Student loans may be some of the worst financial burdens current generations
face, dragging them down for years after completing college and keeping
them fearful of flat-out bankruptcy. But what happens if someone who owes
money for student loans passes away? Does that heavy weight disappear?
The answer depends on numerous circumstances.
If the decedent owed money for a federal student loan, it is likely that
it will be eligible for a death discharge – a removal of all debt
when the debtor passes away. If it was a federal Parent PLUS Loan, it
is even possible to receive a death discharge if the parent relevant to
the loan passes away. Other than needing an official death certificate,
death discharges also require complicated filings with one or more government
bodies. If you want to know if your student loan is eligible for death
discharge, you should
contact Kansas bankruptcy attorney Rick Hodge, Attorney at Law.
In situations involving a private student loan, most cases are
not eligible for death discharges. If the money owed can't be paid off
by pieces of the decedent's estate, any co-signers on the loan or
any close relatives may be required to inherit the debt themselves. In
addition, private student loans can trigger an acceleration clause upon
the debtor's passing. If it does, lenders can pursue any remaining
payment of the loan
Depending on the details of your loved one's passing, life insurance
or medical insurance might not provide you with enough financial relief.
If you are unprepared to cover student loans yourself, you could find
yourself sinking into debt and on the verge of bankruptcy. To avoid the
harshest consequences of this burden, contact Attorney Rick Hodge today.
Our team offers

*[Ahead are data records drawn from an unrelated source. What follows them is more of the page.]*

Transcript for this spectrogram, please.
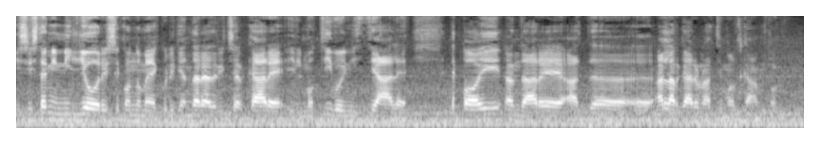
i sistemi migliori secondo me quelli di andare a ricercare il motivo iniziale e poi andare ad uh, allargare un attimo il campo.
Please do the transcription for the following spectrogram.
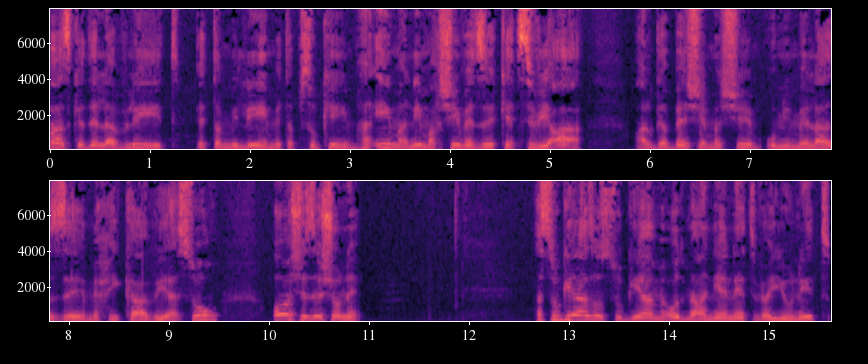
פס כדי להבליט את המילים, את הפסוקים. האם אני מחשיב את זה כצביעה על גבי שם השם, וממילא זה מחיקה ויהיה אסור, או שזה שונה. הסוגיה הזו סוגיה מאוד מעניינת ועיונית,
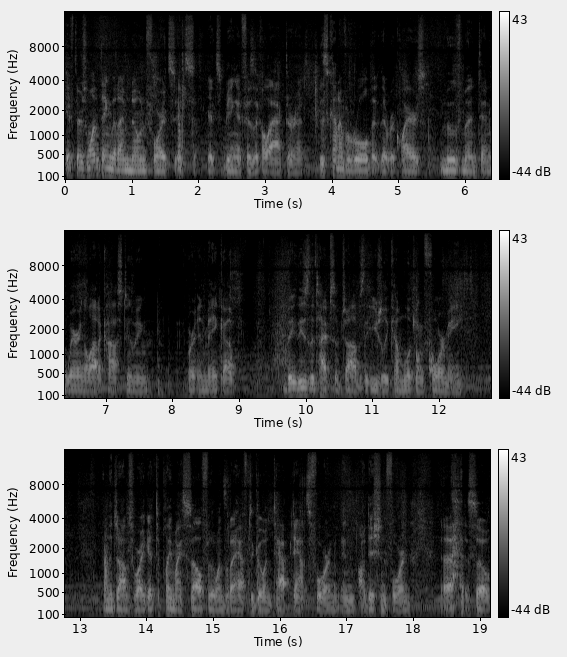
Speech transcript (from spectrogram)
If there's one thing that I'm known for, it's it's it's being a physical actor. This kind of a role that, that requires movement and wearing a lot of costuming or in makeup. the, these are the types of jobs that usually come looking for me. And the jobs where I get to play myself are the ones that I have to go and tap dance for and, and audition for. And uh, so,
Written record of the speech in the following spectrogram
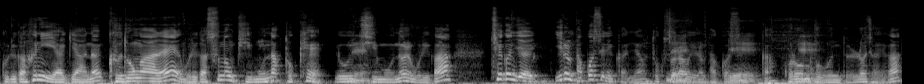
우리가 흔히 이야기하는 그 동안에 우리가 수능 비문학 독해 요 네. 지문을 우리가 최근 이제 이름 바꿨으니까요. 독서라고 네. 이름 바꿨으니까 예. 그런 네. 부분들로 저희가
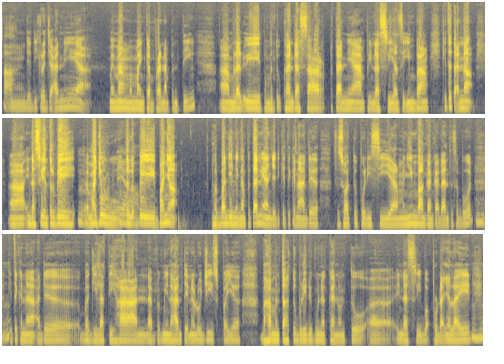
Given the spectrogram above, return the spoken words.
Ha. Hmm, jadi kerajaan ni uh, memang memainkan peranan penting uh, melalui pembentukan dasar pertanian industri yang seimbang. Kita tak nak uh, industri yang terlebih uh, maju, Ya. terlebih banyak berbanding dengan pertanian jadi kita kena ada sesuatu polisi yang menyeimbangkan keadaan tersebut Mhm. kita kena ada bagi latihan dan pemindahan teknologi supaya bahan mentah tu boleh digunakan untuk uh, industri buat produk yang lain Mhm.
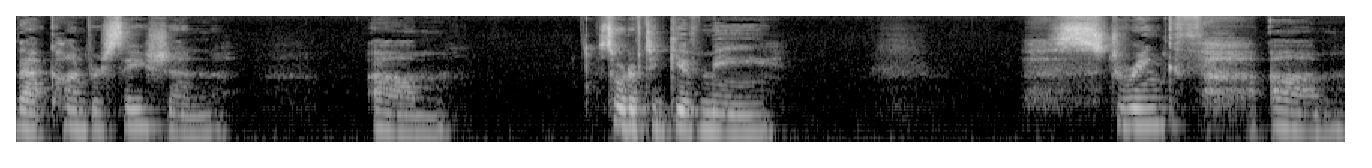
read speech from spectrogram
that conversation, um, sort of to give me strength um,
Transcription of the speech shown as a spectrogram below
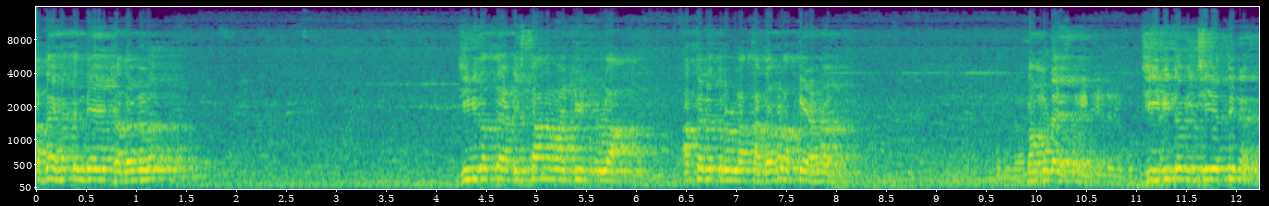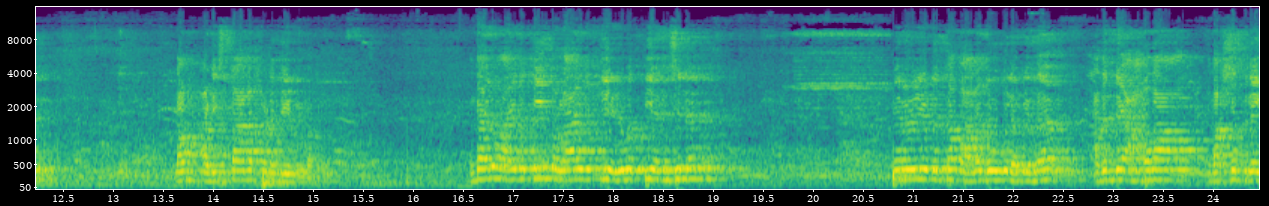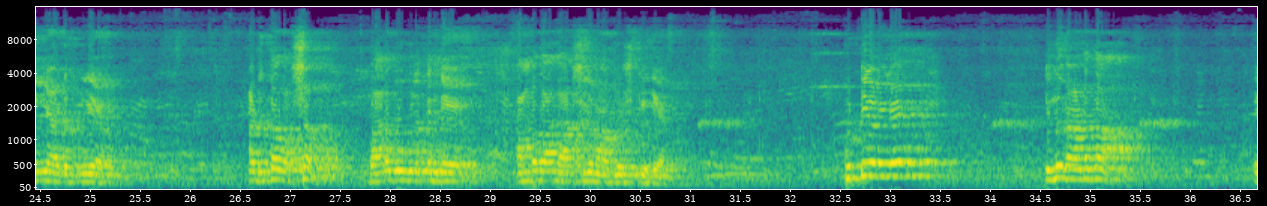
അദ്ദേഹത്തിന്റെ കഥകൾ ജീവിതത്തെ അടിസ്ഥാനമാക്കിയിട്ടുള്ള അത്തരത്തിലുള്ള കഥകളൊക്കെയാണ് നമ്മുടെ ജീവിത വിജയത്തിന് നാം അടിസ്ഥാനപ്പെടുത്തിയിട്ടുള്ളത് എന്തായാലും ആയിരത്തി തൊള്ളായിരത്തി എഴുപത്തി അഞ്ചിൽ പിറവിയെടുത്ത ബാലഗോകുലം ഇന്ന് അതിന്റെ അമ്പതാം വർഷത്തിലേക്ക് അടുക്കുകയാണ്. അടുത്ത വർഷം ബാലഗോകുലത്തിന്റെ അമ്പതാം വാർഷികം ആഘോഷിക്കുകയാണ്. കുട്ടികളിലെ ഇന്ന് കാണുന്ന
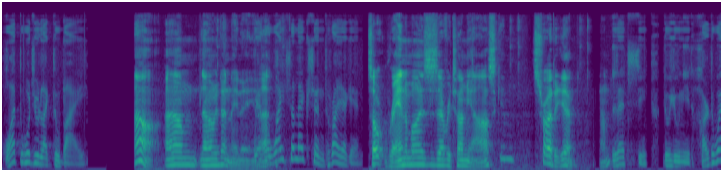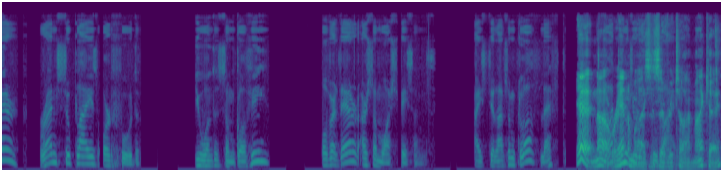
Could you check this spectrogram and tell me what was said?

free consultations and can help you determine the right choice for your financial situation,
including options to file for
Chapter 7 or
Chapter 13 bankruptcy.